Directive 2010/21/EU amending Annex I to Council Directive 91/414/EEC as regards the specific provisions relating to clothianidin, thiamethoxam, fipronil and imidacloprid was adopted recently in order to address the problem of depletion of honey bees arising from exposure to neonicotinoid pesticides.
1. Can the Commission state whether the Member States have taken the necessary measures to comply with Directive 2010/21/EU?
2. Can the Commission supply specific figures indicating whether the legislative measures adopted (e.g. Directive 2010/21/EU and Regulation (EC) No1107/2009) are sufficient and are contributing to prevent depletion of honey bees?
3. What other concrete measures is the Commission planning to adopt in order to protect honey bees from neonicotinoids?
4. Following the publication on 30 May 2003 by the US Environmental Protection Agency of the ‘Pesticide Fact Sheet on Conditional Registration of Clothianidin’, can the Commission state:
– if it is aware of the severe data gaps listed in the above mentioned fact sheet (‘developmental immunotoxicity study, additional analysis of test materials used in mutagenic studies, rotational crop residue fields trials with mature soybeans, aerobic aquatic metabolism, seed leaching study, whole sediment acute toxicity to freshwater invertebrates and field test for pollinators’);
– if it is aware of the following, as stated in the same fact sheet: ‘Clothianidin is highly toxic to honey bees on an acute contact basis (LD50 > 0.0439 μg/bee). It has the potential for toxic chronic exposure to honey bees, as well as other nontarget pollinators, through the translocation of clothianidin residues in nectar and pollen. In honey bees, the effects of this toxic chronic exposure may include lethal and/or sub-lethal effects in the larvae and reproductive effects in the queen’?
Answer given by Mr Dalli on behalf of the Commission
1. The Commission is currently gathering information from Member States on the implementation measures to comply with Directive 2010/21/EU(1). This point is constantly on the agenda of the Standing Committee on the Food Chain and Animal Health — section Pesticide Legislation.

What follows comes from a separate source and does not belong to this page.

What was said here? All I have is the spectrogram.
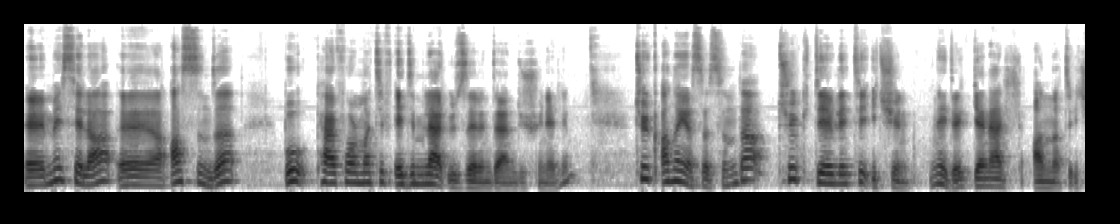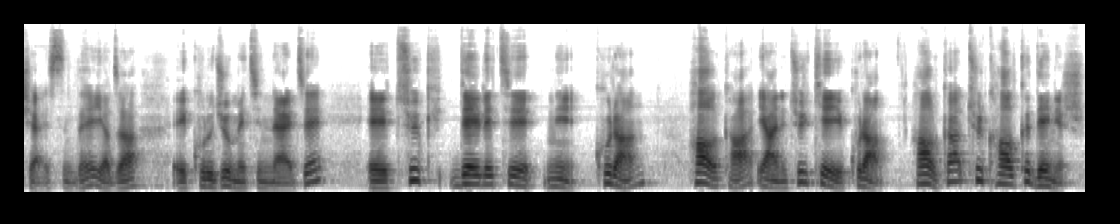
mesela aslında bu performatif edimler üzerinden düşünelim. Türk Anayasası'nda Türk Devleti için nedir? Genel anlatı içerisinde ya da e, kurucu metinlerde e, Türk Devleti'ni kuran halka yani Türkiye'yi kuran halka Türk halkı denir.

2. Until today, no link between neonicotinoid insecticides, if correctly used, and the problem of bee mortality could be established, and therefore figures are not available. Nevertheless, the Commission is confident that measures laid down in the pesticide legislation contribute to ensure a high level of protection for bees, including honeybees.
3. As regards the concrete measures the Commission is planning to adopt, the Commission would refer the Honourable Member to its answer to Written Question E‑000160/2012(2).
4. EU legislation for plant protection product is risk based. Even if insecticides are, by their nature, toxic to bees, their use may still be possible if exposure is minimised to levels which do not generate harmful effects. To that aim specific risk mitigation measures shall be applied. Due to the different data requirements provided for in the EU legislation, the data of the EU dossier, evaluated and peer reviewed in the framework of the EU pesticide legislation, and the data evaluated by US Environmental Protection Agency, although refer to the same active substance ‘clothianidin’, are not comparable.